**Problem:**
What you return should be the exact lines from the one with "Below is a spectrogram" to the end of the records below, both included, and no pictures.

**Available data:**
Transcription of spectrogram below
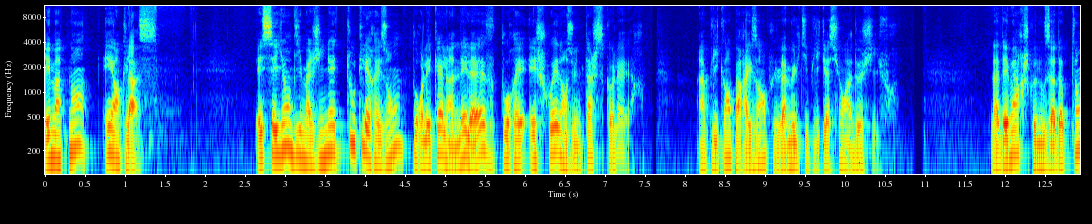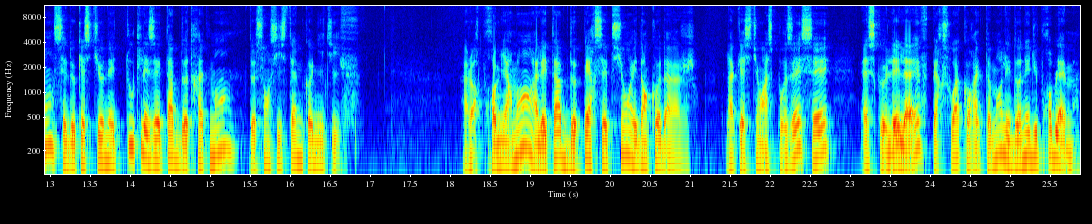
Et maintenant, et en classe Essayons d'imaginer toutes les raisons pour lesquelles un élève pourrait échouer dans une tâche scolaire, impliquant par exemple la multiplication à deux chiffres. La démarche que nous adoptons, c'est de questionner toutes les étapes de traitement de son système cognitif. Alors premièrement, à l'étape de perception et d'encodage. La question à se poser, c'est est-ce que l'élève perçoit correctement les données du problème?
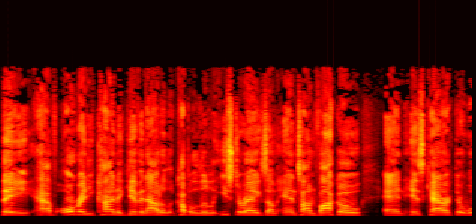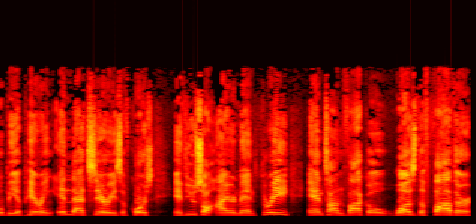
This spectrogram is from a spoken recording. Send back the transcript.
they have already kind of given out a couple of little Easter eggs. Um, Anton Vanko and his character will be appearing in that series. Of course, if you saw Iron Man 3, Anton Vanko was the father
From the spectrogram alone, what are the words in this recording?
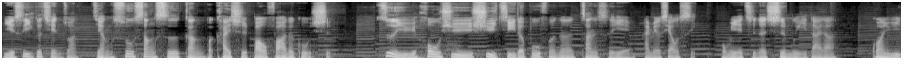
也是一个前传，讲述丧尸刚开始爆发的故事。至于后续续集的部分呢，暂时也还没有消息，我们也只能拭目以待啦。关于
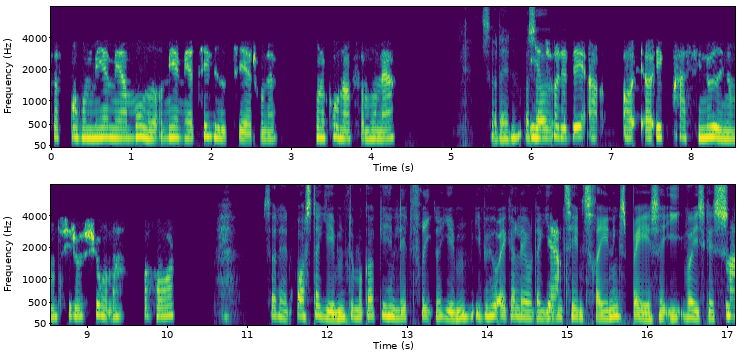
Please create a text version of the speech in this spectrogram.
så får hun mere og mere mod og mere og mere tillid til, at hun er, hun er god nok, som hun er. Sådan. Og så... Jeg tror, det er det at, at, at ikke presse hende ud i nogle situationer for hårdt. Sådan. Også derhjemme. Du må godt give hende lidt fri derhjemme. I behøver ikke at lave derhjemme ja. Til en træningsbase i, hvor I skal Nej.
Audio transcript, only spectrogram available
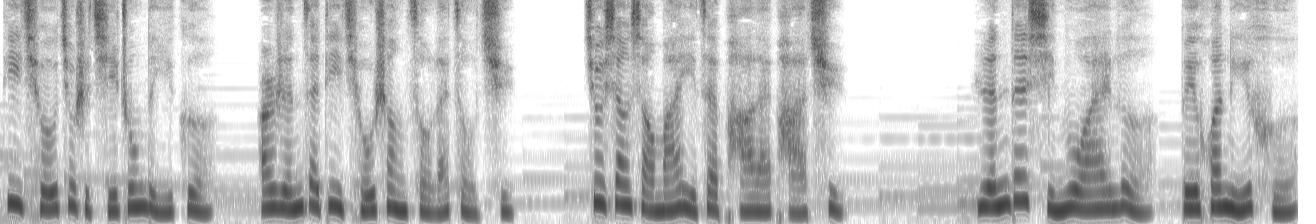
地球就是其中的一个，而人在地球上走来走去。就像小蚂蚁在爬来爬去，人的喜怒哀乐、悲欢离合，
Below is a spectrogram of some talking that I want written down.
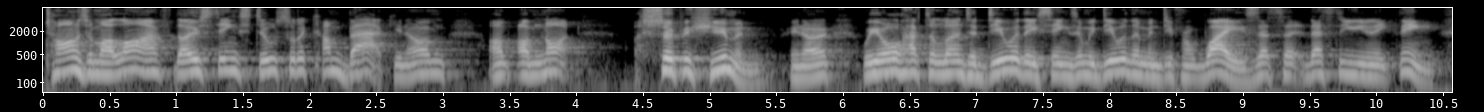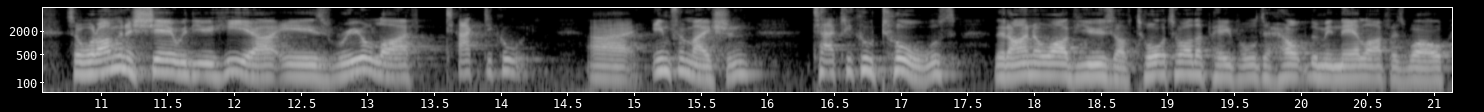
times of my life, those things still sort of come back. You know, I'm, I'm, I'm not superhuman. You know, we all have to learn to deal with these things, and we deal with them in different ways. That's the, that's the unique thing. So, what I'm going to share with you here is real life tactical uh, information, tactical tools that I know I've used. I've talked to other people to help them in their life as well.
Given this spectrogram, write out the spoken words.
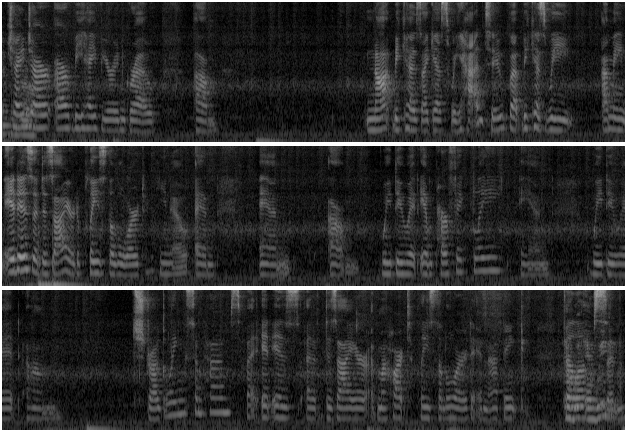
change, change our, our behavior and grow. Um, not because I guess we had to, but because we, I mean, it is a desire to please the Lord, you know, and and um, we do it imperfectly, and we do it um, struggling sometimes, but it is a desire of my heart to please the Lord, and I think And we, and we, and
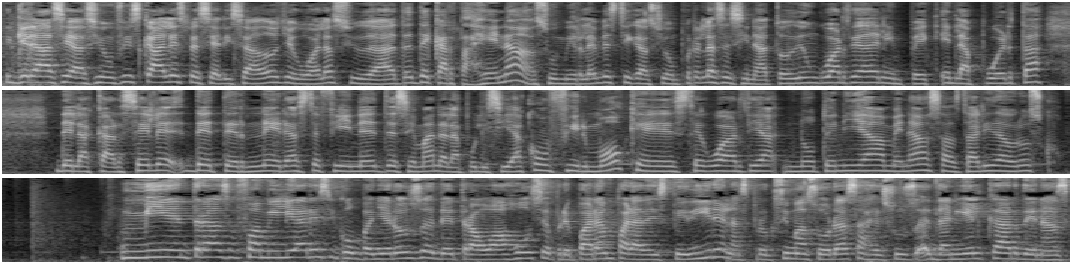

**Output below:**
Below is a spectrogram of some talking that I want written down.
times of my life, those things still sort of come back. You know, I'm, I'm, I'm not superhuman. You know, we all have to learn to deal with these things, and we deal with them in different ways. That's the, that's the unique thing. So, what I'm going to share with you here is real life tactical uh, information, tactical tools that I know I've used. I've talked to other people to help them in their life as well.
Given this spectrogram, write out the spoken words.
change, change our, our behavior and grow. Um, not because I guess we had to, but because we, I mean, it is a desire to please the Lord, you know, and and um, we do it imperfectly, and we do it um, struggling sometimes, but it is a desire of my heart to please the Lord, and I think And we, and we, and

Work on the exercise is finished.